Worth noting is also that no instruction manual is included with the BNF version of this quadcopter.
The low cost of the JJ-1000 is definitively reflected in the quadcopter itself. It’s a no-frills machine with an overwhelming impression of being just a piece of plastic with motors and a chip stuck into it. No landing gear or rubber feet, no battery door or on/off switch (the battery cable’s just hanging there) and no elaborate design or paint job. It even makes a kind of hollow, rattling sound flying. Still, it got every potential for great flight characteristics: Low weight, sturdy flat-tip propellers and bright easily-distinguishable LEDs.
The BNF version comes with this matching prop guard frame and the type of reusable box I love that offers excellent protection for the quadcopter and size-wise is just perfect for throwing into your backpack before heading outside.

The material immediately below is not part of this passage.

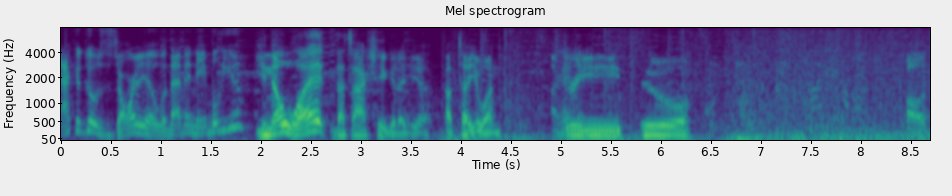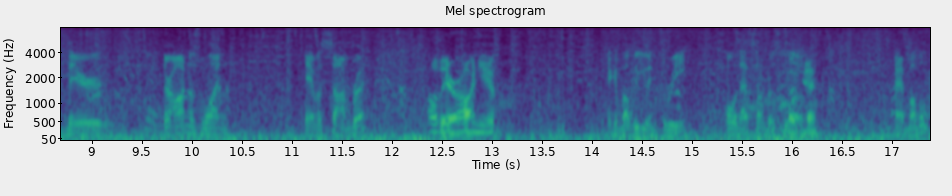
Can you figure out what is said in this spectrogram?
I could go Zarya. Would that enable you? You know what? That's actually a good idea. I'll tell you one. Okay. Three, two. Oh, they're they're on us one. They have a Sombra. Oh, they are on you. I can bubble you in three. Oh, that Sombra's low. Okay. Can I bubble?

Let’s now move on to the flight footage!
You know how some quadcopters are multi-purpose? They can be flown in different ways depending on the purpose or situation. Well, this is not one of those quadcopters. The JJ-1000 feels built for one thing and one thing only: crazy exhibition flying. This is not a machine for slow indoor flying or mounting a camera to, this is for zooming around and pulling off stunts. It wants to be free!
For me, flying with a v262 hobby-style transmitter, the JJ-1000 handles very well. I get four rates, of which the two lower feels a little slow (especially the yaw rate), the next is just right for me and the highest – 100% – makes the quadcopter amazingly zippy. But even at full speed I have never experienced the quadcopter behaving unpredictably or reacting inconsistently to commands. If you crash – which is likely considering the type of flying you will want to do with this quad – it’s most likely on you!
Regarding crashes I haven’t put mine through a lot of them, but the hits it’s taken it’s done so as a champ and I don’t mine’s unique: what I can gather from online discussion is that this quadcopter is quite durable.
I have a few minor criticisms regarding the JJ-1000’s flight characteristics: The battery cable is a little bit long and risk making contact with the propellers during flight, the uniform design and paint job makes it unusually hard to tell direction when flying in daytime and – for whatever reason – mine has something wonky going on in flip department (sometimes they’re really tight, sometimes their kind of sloppy resulting in loss in altitude). But these flaws are easy to look past and definitively not deal-breakers.
I was not able to test the headless mode or return to home function (possibly because it’s not supported by the transmitter I use), but I doubt you will be buying the quad for these features anyway.
In summation, the JJRC JJ-1000 is easy to recommend to anyone who likes stunts, aerobatics or general sport flying. If you’re a beginner, this might not be your ideal choice for learning the ropes. But for people into the hobby already owning a compatible transmitter and thereby able to get this bind-n-fly on the other hand, I have very little in terms of compelling arguments to abstain from this little beast.